In the light of recent events, it may appear that attempting to model the behaviour of financial markets is an impossible task. However, there are mathematical models of financial processes that, when applied correctly, have proved remarkably effective. Angus Brown looks at one of these, a simple model for option pricing, and explains how it takes us on the road to the famous Black-Scholes equation of financial mathematics, which won its discoverers the 1997 Nobel Prize in Economics.
What's your strategy for love? Hold out for The One, or try and avoid the bad ones? How long should you wait before cutting your losses and settling down with whoever comes along next? John Billingham investigates and saves the national grid in the process.

Well, no-one knows exactly, but using stats you can make a good guess. This article tells you how and has an interactive life expectancy calculator. Do you dare to find out?

Computer-generated art is on the rise, and with it comes a further blurring of the boundaries between maths and art. Lewis Dartnell looks at some stunning examples.
Liz Newton finds that having a small brain doesn't stop you doing great things.
Phil Trinh discovers how maths helps solve the mysteries of flight and love.
Peter Macgregor explores the beautiful world of the infinite.

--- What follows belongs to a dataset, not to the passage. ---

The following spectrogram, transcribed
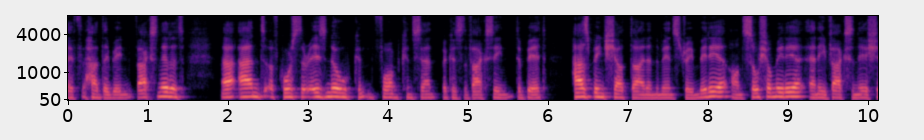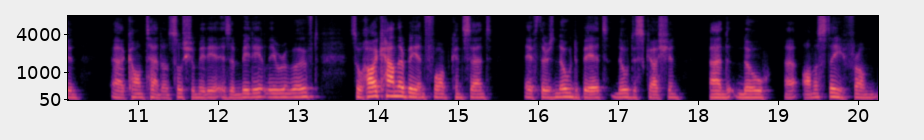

Josefina Alvarez describes the workings of the most famous search engine of them all. You'll need some linear algebra for this one, but it's worth the while!